Barnacles latched onto a special place in Charles Darwin’s heart. By the time On the Origin of Species was published in 1859, the father of natural selection had long since become a self-taught expert on these fascinating arthropods.
Why’d he start studying barnacles? As with many interests in Darwin’s career, it all began aboard the HMS Beagle. During the early 1830s, he served as her designated naturalist on a fateful, five-year voyage that took him around the world. One day, while exploring an archipelago near Chile, Darwin happened upon a conch shell riddled with holes. Back in his quarters, he placed the prize under a microscope and thus became acquainted with a curious little creature. Seated inside one of these holes was a tiny barnacle—invisible to the naked eye—whom Darwin nicknamed “Mr. Arthrobalanus.”
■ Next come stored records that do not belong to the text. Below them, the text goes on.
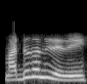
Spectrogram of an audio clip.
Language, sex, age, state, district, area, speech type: Kannada, female, 60+, Karnataka, Udupi, rural, conversation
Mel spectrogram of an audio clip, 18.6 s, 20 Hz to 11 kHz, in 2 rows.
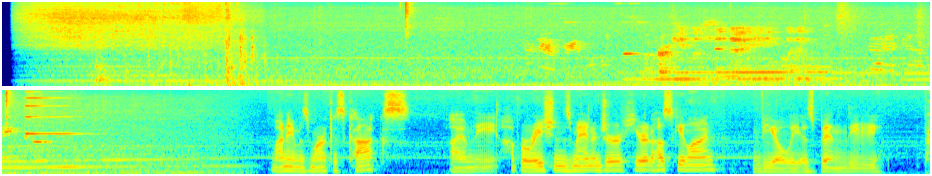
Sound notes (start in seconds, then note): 0.0 bus drone. Talk on the radio. A driver announcing the next stop. Pull cord dings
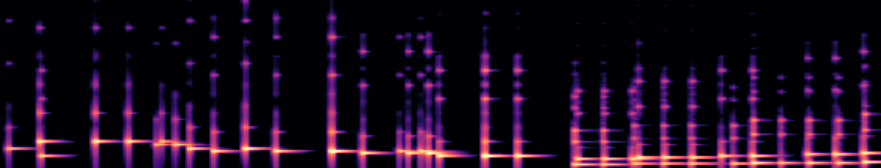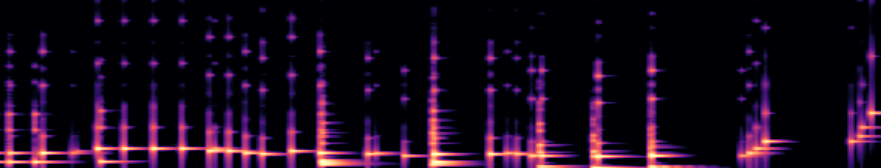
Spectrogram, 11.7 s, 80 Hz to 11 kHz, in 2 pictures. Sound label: XYLOPHONE, Yamaha DX7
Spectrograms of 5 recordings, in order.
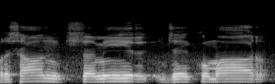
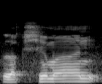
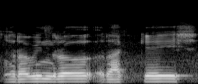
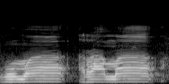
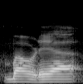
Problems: constant background noise, background conversations at intervals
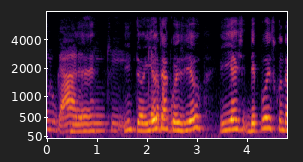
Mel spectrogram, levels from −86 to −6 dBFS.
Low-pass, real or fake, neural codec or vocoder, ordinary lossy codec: 7.2 kHz; real; none; none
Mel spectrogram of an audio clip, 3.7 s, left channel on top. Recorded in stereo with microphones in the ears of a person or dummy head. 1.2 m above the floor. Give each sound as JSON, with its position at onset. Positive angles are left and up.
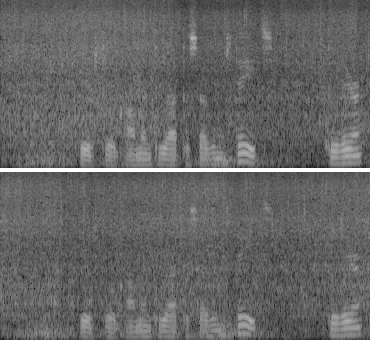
{"t": 0.8, "sound": "a man speaking", "side_deg": 25}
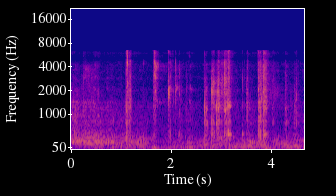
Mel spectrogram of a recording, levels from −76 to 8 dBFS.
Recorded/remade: remade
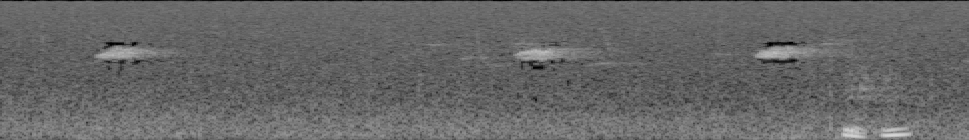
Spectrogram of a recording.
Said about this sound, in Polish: Ten głos pierwszoplanowy? Pierwszoplanowy, tu nam się zięba odzywa.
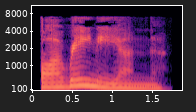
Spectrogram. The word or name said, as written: Oranian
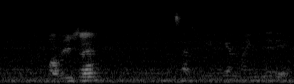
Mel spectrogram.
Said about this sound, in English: If anything, we can hear the air conditioner.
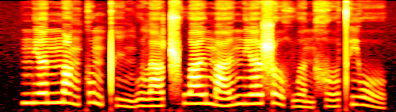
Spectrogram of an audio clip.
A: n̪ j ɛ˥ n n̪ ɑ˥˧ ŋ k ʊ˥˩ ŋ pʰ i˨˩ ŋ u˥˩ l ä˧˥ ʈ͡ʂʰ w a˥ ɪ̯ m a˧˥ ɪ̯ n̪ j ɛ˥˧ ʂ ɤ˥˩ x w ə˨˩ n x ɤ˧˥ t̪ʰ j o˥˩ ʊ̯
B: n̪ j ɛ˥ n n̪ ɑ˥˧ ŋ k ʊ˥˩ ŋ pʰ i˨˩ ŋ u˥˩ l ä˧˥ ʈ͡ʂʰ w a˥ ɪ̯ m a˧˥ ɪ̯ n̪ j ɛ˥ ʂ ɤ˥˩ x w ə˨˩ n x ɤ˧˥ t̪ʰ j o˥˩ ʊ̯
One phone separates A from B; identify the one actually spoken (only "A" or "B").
B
In those days, very little was known about Mr. Arthrobalanus’ spineless kin. As recently as 1832, barnacles had been widely misidentified as mollusks by those in academia. That they’re actually crustaceans was a fact scientists wouldn’t recognize until after the Beagle had already set sail.
Through focusing on barnacle studies, Darwin figured an up-and-coming naturalist could really make a name for himself. Besides, he felt that their classification was painfully unorganized. In his words, “literally not one species is properly defined… the subject is heart-breaking.” Obviously, someone needed to clear things up.
By 1846, Darwin had married, started raising a family, and taken up residence in the house he’d call “home” for four decades. He proceeded to spend the next eight years on what became a barnacle project of epic proportions. Day after day, Darwin would toil away in his study, dissecting and classifying his subjects. Soon, the room was overflowing with box upon box of barnacle specimens from all over the globe, delivered to his door by mail. As one might expect, this was hard, monotonous work. “I hate a barnacle as no man ever did before,” Darwin vented, “not even a Sailor in a slow-moving ship.”
Still, he managed to discover much about them. For example, Darwin refuted the notion that all barnacles were hermaphrodites—in some species, it turns out, males bury themselves within the shells of much larger females and essentially become sperm-spewing lumps. Also, by writing several much-needed compendiums on barnacle biology, Darwin established himself as a highly-respected naturalist. When the time came to finally publish his ground-breaking views on evolution, that credibility went a long way.
So, how did all this affect his private life? Well, a weaker marriage might’ve been sorely tested by the stockpiling of lord knows how many barnacles inside the house. But Darwin’s wife and children quickly got used to being around scores of dead crustaceans. Case in point, while visiting a friend’s home, Darwin’s son George was shocked to learn that the boy’s father didn’t have a study. Bewildered, he asked, “But where does he do his barnacles?”